// Set the LCD I2C address for 20x4 LCD
LiquidCrystal_I2C lcd(0x27, 2, 1, 0, 4, 5, 6, 7, 3, POSITIVE);
There are three functions to simplify the use of the LCD. They are: Display_Time(), Display_Date(), and dateString() — the latter to concatenate the month, day, and year into a single string.
There are also functions to initialize, set, and read the RTC. Here are their prototypes:
// Necessary variables
byte second, minute, hour, ampm, dayOfWeek, dayOfMonth, month, year, f1224;
// Initialize DS3234
// day(1-31), month(1-12), year(0-99),
// dayofweek(1-7) Sun = 1,
// ampm(0-1) 0 = am, 1 = pm, hour(0-23),
// second(0-59), 12/24 hr, (0-1) 0 = 24 hr.,
1 = 12 hr.
// Set Time and Date info
void SetTimeDate_DS3234(byte d, byte mo, byte y, byte dw, byte ampm, byte h, byte mi, byte s, byte f1224)
// Read Time and Date info
void ReadTimeDate_DS3234(byte *second, byte *minute, byte *hour, byte *ampm, byte *dayOfWeek, byte *dayOfMonth, byte *month, byte *year)
The relays are controlled by simply connecting the input pins on the relay board to digital pins on the Nano, and setting the digital pin output to HIGH to activate the relay or LOW to deactivate. These three functions handle the operation of the relays:

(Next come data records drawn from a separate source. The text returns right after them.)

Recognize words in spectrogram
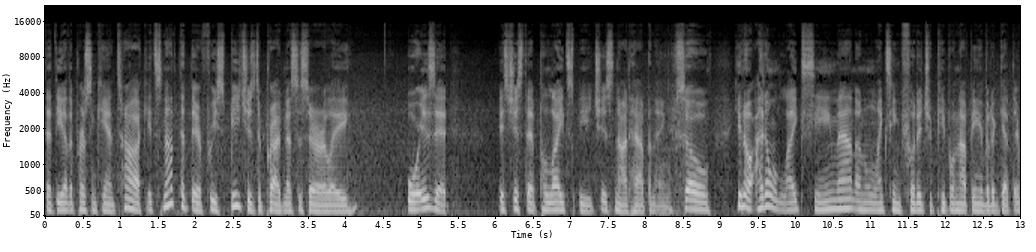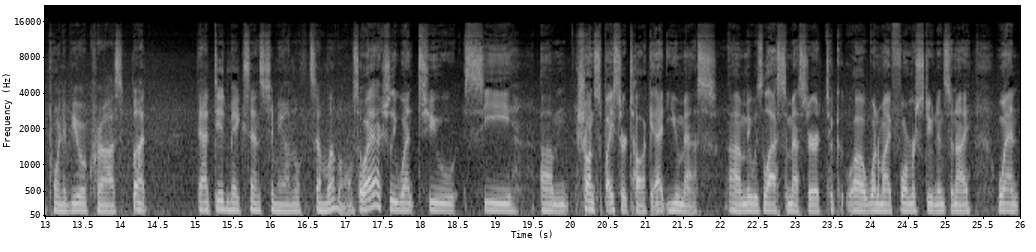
that the other person can't talk, it's not that their free speech is deprived necessarily, or is it? It's just that polite speech is not happening. So, you know, I don't like seeing that. I don't like seeing footage of people not being able to get their point of view across, but that did make sense to me on some level. So I actually went to see um, Sean Spicer talk at UMass. Um, it was last semester. I Took uh, one of my former students and I went,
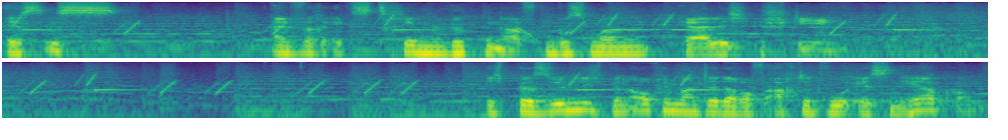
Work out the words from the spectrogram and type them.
es ist einfach extrem lückenhaft, muss man ehrlich gestehen. Ich persönlich bin auch jemand, der darauf achtet, wo Essen herkommt.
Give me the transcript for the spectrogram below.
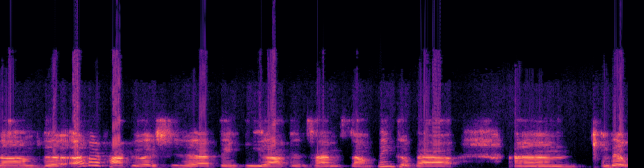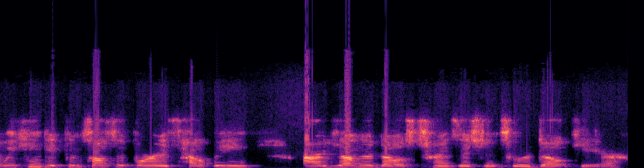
um, the other population that I think we oftentimes don't think about um, that we can get consulted for is helping our young adults transition to adult care,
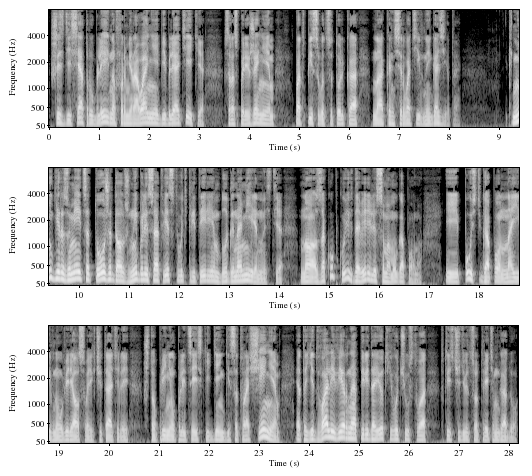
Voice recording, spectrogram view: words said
60 рублей на формирование библиотеки с распоряжением подписываться только на консервативные газеты. Книги, разумеется, тоже должны были соответствовать критериям благонамеренности, но закупку их доверили самому Гапону. И пусть Гапон наивно уверял своих читателей, что принял полицейские деньги с отвращением, это едва ли верно передает его чувства в 1903 году.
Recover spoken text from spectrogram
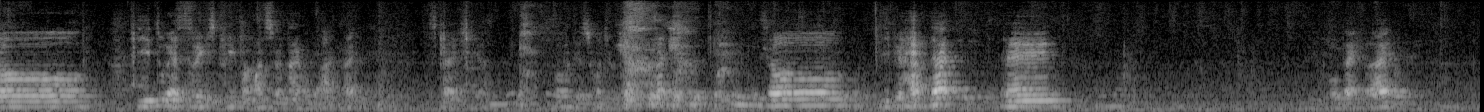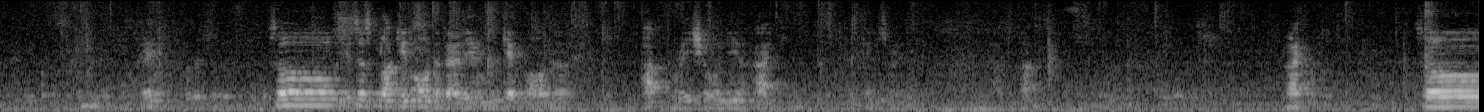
So D2 asterisk is 3.17905, right? This guy is here. So this is what you get, right? So if you have that, then you go back, right? Okay? So you just plug in all the value, you get all the to ratio in here, right? Right? So?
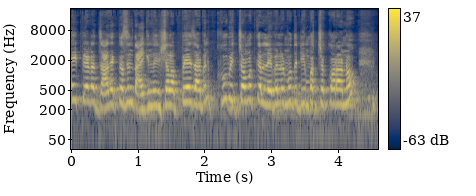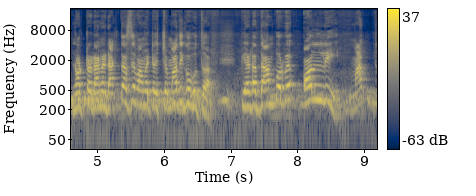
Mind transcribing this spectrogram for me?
এই পেয়ারটা যা দেখতেছেন তাই কিন্তু ইনশাল্লাহ পেয়ে যাবেন। খুবই চমৎকার লেভেলের মধ্যে ডিম বাচ্চা করানো। নটটা ডানে ডাকতে আছে বামেটা হচ্ছে মাদি কবুতর। পেয়ারটার দাম পড়বে অনলি মাত্র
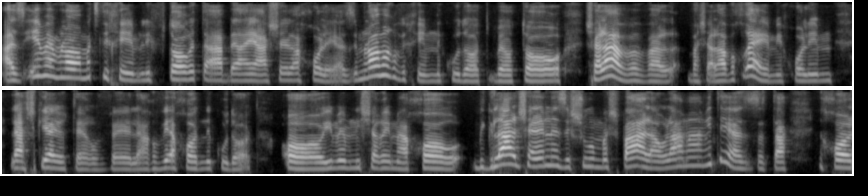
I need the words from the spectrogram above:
אז אם הם לא מצליחים לפתור את הבעיה של החולה, אז הם לא מרוויחים נקודות באותו שלב, אבל בשלב אחרי הם יכולים להשקיע יותר ולהרוויח עוד נקודות. או אם הם נשארים מאחור, בגלל שאין לזה שום השפעה על העולם האמיתי, אז אתה יכול,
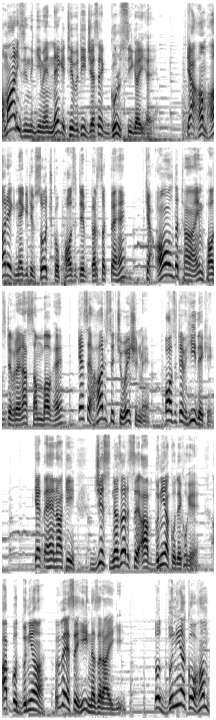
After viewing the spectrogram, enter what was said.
हमारी ज़िंदगी में नेगेटिविटी जैसे घुल सी गई है। क्या हम हर एक नेगेटिव सोच को पॉजिटिव कर सकते हैं? क्या ऑल द टाइम पॉजिटिव रहना संभव है? कैसे हर सिचुएशन में पॉजिटिव ही देखें? कहते हैं ना कि जिस नज़र से आप दुनिया को देखोगे, आपको दुनिया वैसे ही नज़र आएगी। तो दुनिया को हम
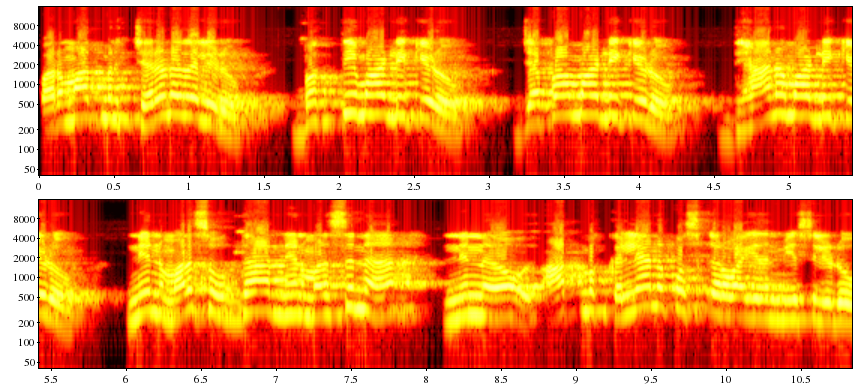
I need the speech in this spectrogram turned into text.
ಪರಮಾತ್ಮನ ಚರಣದಲ್ಲಿಡು ಭಕ್ತಿ ಮಾಡ್ಲಿಕ್ಕಿಡು ಜಪ ಮಾಡ್ಲಿಕ್ಕಿಡು ಧ್ಯಾನ ಮಾಡ್ಲಿಕ್ಕಿಡು ನಿನ್ನ ಮನಸ್ಸು ಉದ್ಧಾರ, ನಿನ್ನ ಮನಸ್ಸನ್ನ ನಿನ್ನ ಆತ್ಮ ಕಲ್ಯಾಣಕ್ಕೋಸ್ಕರವಾಗಿ ಅದನ್ನ ಮೀಸಲಿಡು.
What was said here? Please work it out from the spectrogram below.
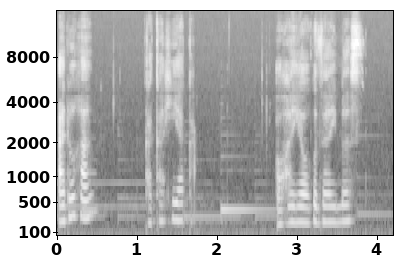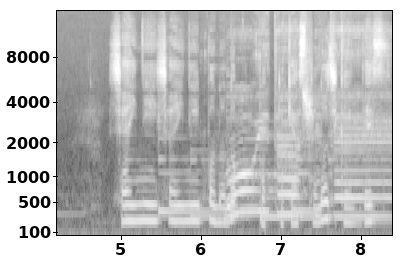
アロハカカヒヤカ。おはようございます。シャイニーシャイニーポノのポッドキャストの時間です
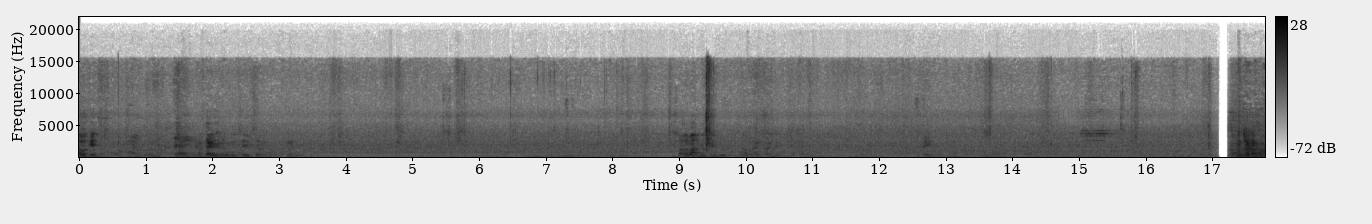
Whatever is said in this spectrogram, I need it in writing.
ఓకే. చాలా మంది కూర్చోడమ్మా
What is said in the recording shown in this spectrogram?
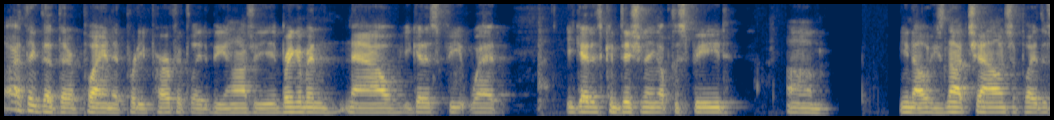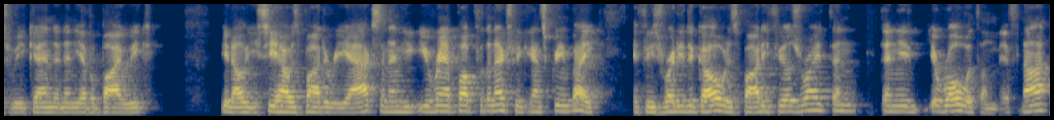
I think that they're playing it pretty perfectly. To be honest with you, you bring him in now, you get his feet wet, you get his conditioning up to speed. Um, you know he's not challenged to play this weekend, and then you have a bye week. You know you see how his body reacts, and then you, you ramp up for the next week against Green Bay if he's ready to go and his body feels right, then then you you roll with him. If not,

// Set Start Time
// Channel number 1-2, hour, minute, AM or PM
void setStartTime(byte chan, byte h, byte m, byte apm)
// Set End Time

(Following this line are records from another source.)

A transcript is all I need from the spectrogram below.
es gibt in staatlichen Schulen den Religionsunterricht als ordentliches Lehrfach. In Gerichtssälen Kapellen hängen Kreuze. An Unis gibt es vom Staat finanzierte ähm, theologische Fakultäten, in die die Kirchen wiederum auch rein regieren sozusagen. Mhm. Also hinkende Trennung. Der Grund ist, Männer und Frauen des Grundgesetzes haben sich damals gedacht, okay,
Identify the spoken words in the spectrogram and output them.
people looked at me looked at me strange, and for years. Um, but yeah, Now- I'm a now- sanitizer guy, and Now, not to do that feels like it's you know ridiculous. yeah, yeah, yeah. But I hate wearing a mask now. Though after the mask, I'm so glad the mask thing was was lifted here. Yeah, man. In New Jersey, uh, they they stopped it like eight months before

void setEndTime(byte chan, byte h, byte m, byte apm)
// check Time
setStartTime sets the channel number (the relay to be used) and the time to activate it. setEndTime sets the channel number and the time to deactivate it. In all cases, only the hour and minutes are used. checkTime checks the time against set times for activating or deactivating the relays and acts if necessary.
Included in the setup block of the Arduino program are the following:

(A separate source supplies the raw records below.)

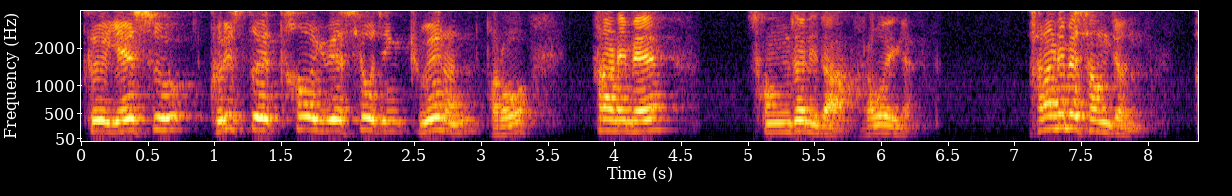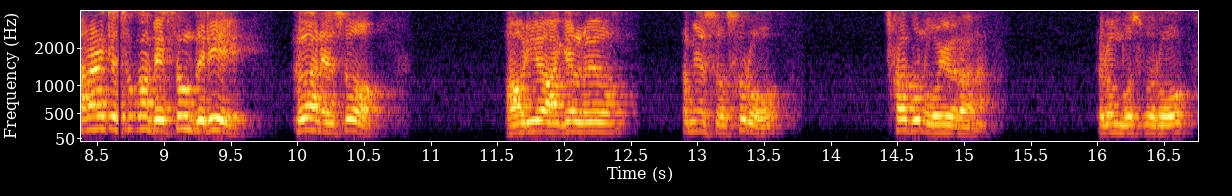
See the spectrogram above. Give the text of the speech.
그 예수 그리스도의 터 위에 세워진 교회는 바로 하나님의 성전이다 라고 얘기합니다. 하나님의 성전, 하나님께 속한 백성들이 그 안에서 바울이와 아겔로 하면서 서로 사분 오열하는 그런 모습으로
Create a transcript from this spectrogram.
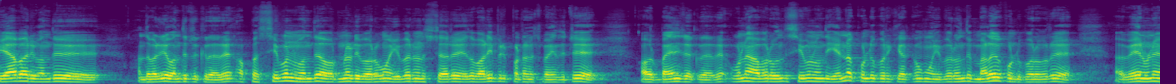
வியாபாரி வந்து அந்த வழியில் வந்துட்டுருக்கிறாரு. அப்போ சிவன் வந்து அவர் முன்னாடி வருவோம். இவர் நினச்சிட்டாரு ஏதோ வழிபறி பண்ணுறாங்க பயந்துட்டு அவர் பயந்துட்டு இருக்கிறாரு. உடனே அவர் வந்து சிவன் வந்து என்ன கொண்டு போகிறேன் கேட்கவும் இவர் வந்து மிளகு கொண்டு போகிறவர் வேணும்னே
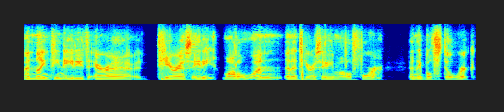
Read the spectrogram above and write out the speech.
a 1980s era TRS-80 Model One and a TRS-80 Model Four, and they both still work.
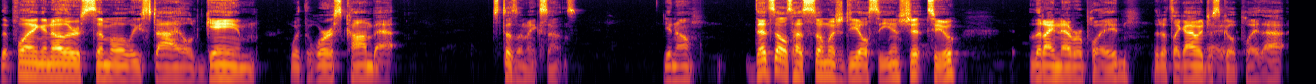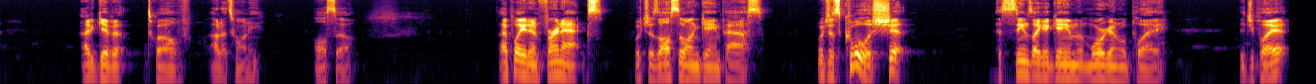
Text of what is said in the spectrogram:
that playing another similarly styled game with the worst combat just doesn't make sense. You know, Dead Cells has so much DLC and shit too that I never played that it's like I would just Right. go play that. I'd give it 12 out of 20 also. I played Infernax, which is also on Game Pass, which is cool as shit. It seems like a game that Morgan would play. Did you play it?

// Set our times on the two channels
setStartTime(CHAN1, 3, 0, AM);
setEndTime(CHAN1, 3, 1, AM);
setStartTime(CHAN2, 3, 2, AM);
setEndTime(CHAN2, 3, 3, AM);
The cable modem is powered by channel 1, which will be turned off at 3:00 a.m. and turned back on one minute later. The router is powered by channel 2 and is connected to the cable modem. It is turned off at 3:02 a.m. and turned on one minute later.
The complete program can be found below in the downloads
What this project doesn’t have is an easy way to change the start and end times for the relays. For my project, this wasn’t a problem. For those who need to make changes, the only way is to make changes in the program and then upload the new program to the Arduino Nano.
Changes could be done with the TSOP38238 infrared receiver available from Adafruit and also their mini remote control. There would also need to be some extensive software additions to receive the various signals to change the start and end times, but this is certainly a possibility. NV
Arduino Source Code For The Router Restarter